My dad always said that to be a jack of all and master of none would be the saddest thing. He said to achieve excellence, focus and polish one thing. He said do at which you’re best.
It’s true what he said. It always worked for me. I have a passion in life which I value above all. When people ask me what I want to be and what I hope to achieve, the answer shines clear and bright in my mind. When they ask me what I do, I am proudly able to say this is what I do, and it’s the only thing I know. To be good at it is something I want desperately in life.
But there’s also something I think he missed.
It’s what I believe is called the spirit of the game.
I focused so much on one thing that I left behind all others, that all others left me behind. Save one, I had no zeal in mind. I knew one thing, but that is all I knew. It was a one-sided growth, and that always makes you stumble.
To have intense interests across a range of things not only adds beauty and knowledge to your life in multiple ways, it also sharpens and creates value in the aim you consider primary. To know another language, to play a sport, to attempt to learn an instrument, to have a soft spot for certain kinds of music, to want to cook and create, to do things above and beyond your primary occupation in life is the best thing you can do for yourself. And it is a sin not to do the best that you can for your life.

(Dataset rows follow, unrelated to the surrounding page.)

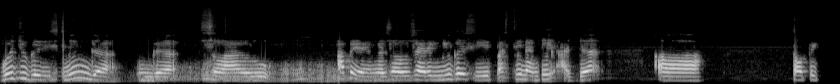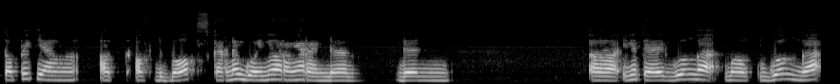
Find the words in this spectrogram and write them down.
gue juga di sini nggak nggak selalu apa ya nggak selalu sharing juga sih pasti nanti ada uh, topik-topik yang out of the box karena gue ini orangnya random. Dan uh, inget ya gue nggak gue nggak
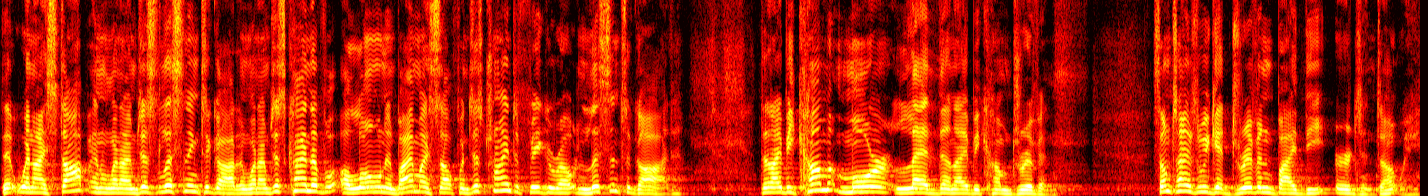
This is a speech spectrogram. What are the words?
that when I stop and when I'm just listening to God and when I'm just kind of alone and by myself and just trying to figure out and listen to God, that I become more led than I become driven. Sometimes we get driven by the urgent, don't we?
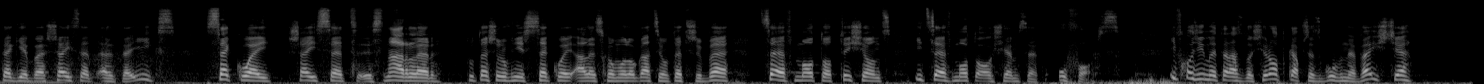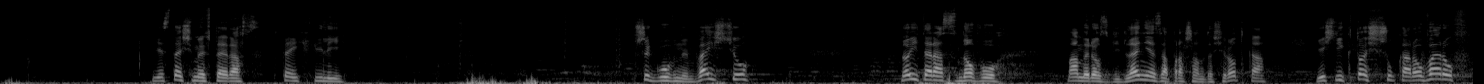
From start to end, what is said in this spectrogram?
TGB 600 LTX, Segway 600 Snarler, tu też również Segway, ale z homologacją T3B, CF Moto 1000 i CF Moto 800 UForce. I wchodzimy teraz do środka przez główne wejście. Jesteśmy teraz w tej chwili przy głównym wejściu. No i teraz znowu mamy rozwidlenie, zapraszam do środka. Jeśli ktoś szuka rowerów,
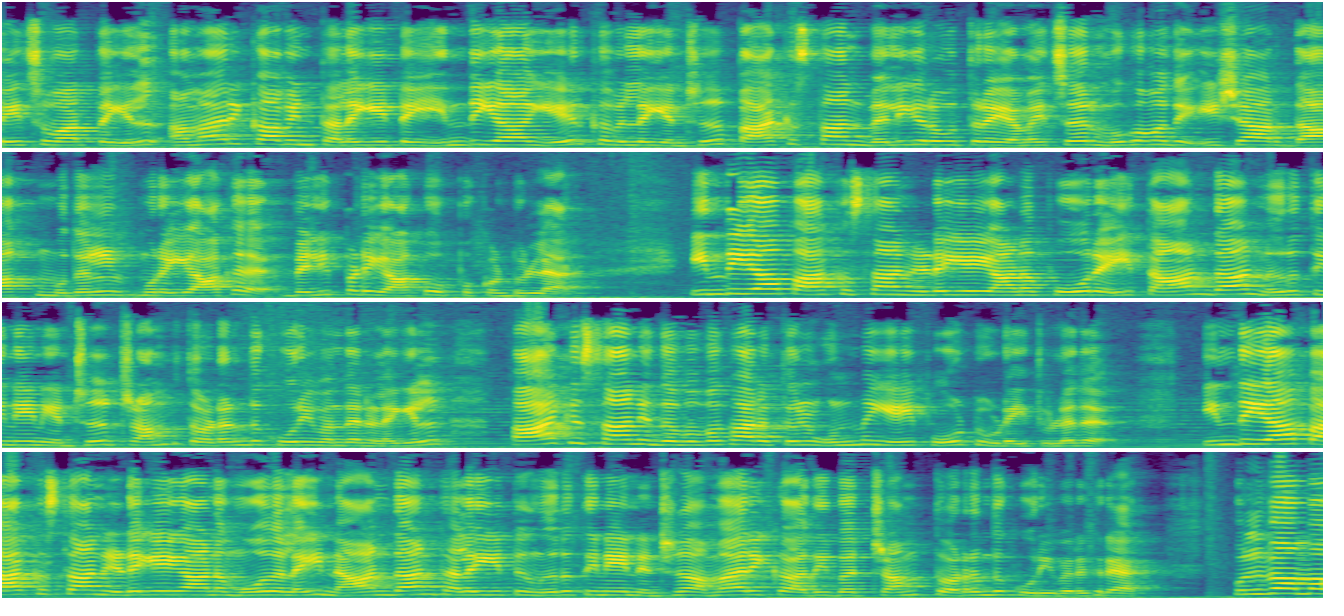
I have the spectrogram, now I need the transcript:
பேச்சுவார்த்தையில் அமெரிக்காவின் தலையீட்டை இந்தியா ஏற்கவில்லை என்று பாகிஸ்தான் வெளியுறவுத்துறை அமைச்சர் முகமது இஷார் தாக் முதல் முறையாக வெளிப்படையாக ஒப்புக்கொண்டுள்ளார். இந்தியா பாகிஸ்தான் இடையேயான போரை தான் தான் நிறுத்தினேன் என்று ட்ரம்ப் தொடர்ந்து கூறி வந்த நிலையில் பாகிஸ்தான் இந்த விவகாரத்தில் உண்மையை போட்டு உடைத்துள்ளது. இந்தியா பாகிஸ்தான் இடையேயான மோதலை நான் தான் தலையிட்டு நிறுத்தினேன் என்று அமெரிக்க அதிபர் ட்ரம்ப் தொடர்ந்து கூறி வருகிறார். புல்வாமா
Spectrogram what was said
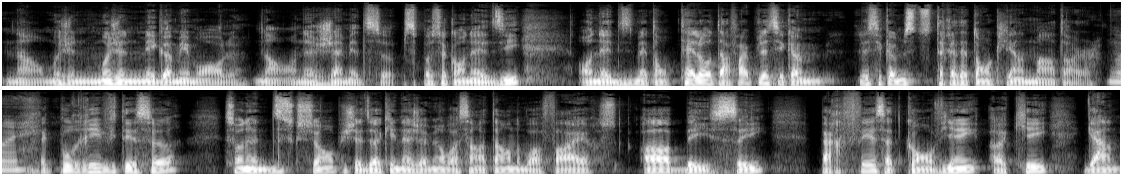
non, moi, j'ai une, moi, j'ai une méga mémoire, là. Non, on n'a jamais dit ça. Puis c'est pas ça qu'on a dit. On a dit, mettons, telle autre affaire. Puis là, c'est comme, là, c'est comme si tu traitais ton client de menteur. ouais. Fait que pour éviter ça, si on a une discussion, puis je te dis, OK, Najami, on va s'entendre, on va faire A, B, C. Parfait, ça te convient. OK. Garde,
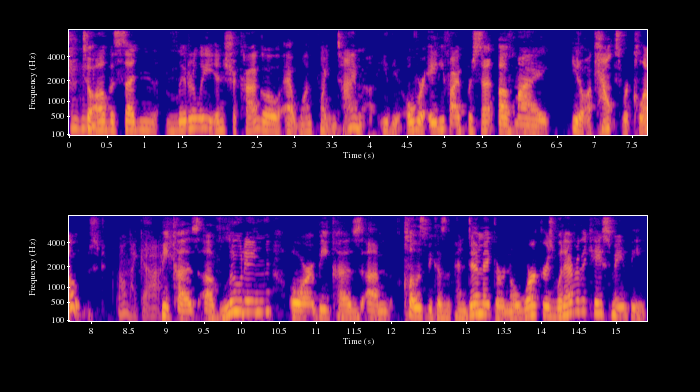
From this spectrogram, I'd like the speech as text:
mm-hmm. to all of a sudden, literally in Chicago at one point in time, uh, over eighty five percent of my you know accounts were closed Oh my gosh. Because of looting or because um, closed because of the pandemic or no workers, whatever the case may be.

You don’t have to be the best at other things. The whole point is that things can be pursued simply for their own sake, without a larger aim to make something out of them. It creates the spirit of the game, creates a spirit inside you which is buoyant and healthy, which wants to be wholesome and real. It makes you want to be the best at everything even though you know you can’t and creates good competition in your mind, so that you always make sure to aim for the stars.
And so to be a jack of all is not so bad, for you realize that there are joys in life that come from unexpected places. To achieve excellence is great, but to achieve wholesomeness and happiness is healthier. Do at which you’re best, sure- but also be best at whatever you do.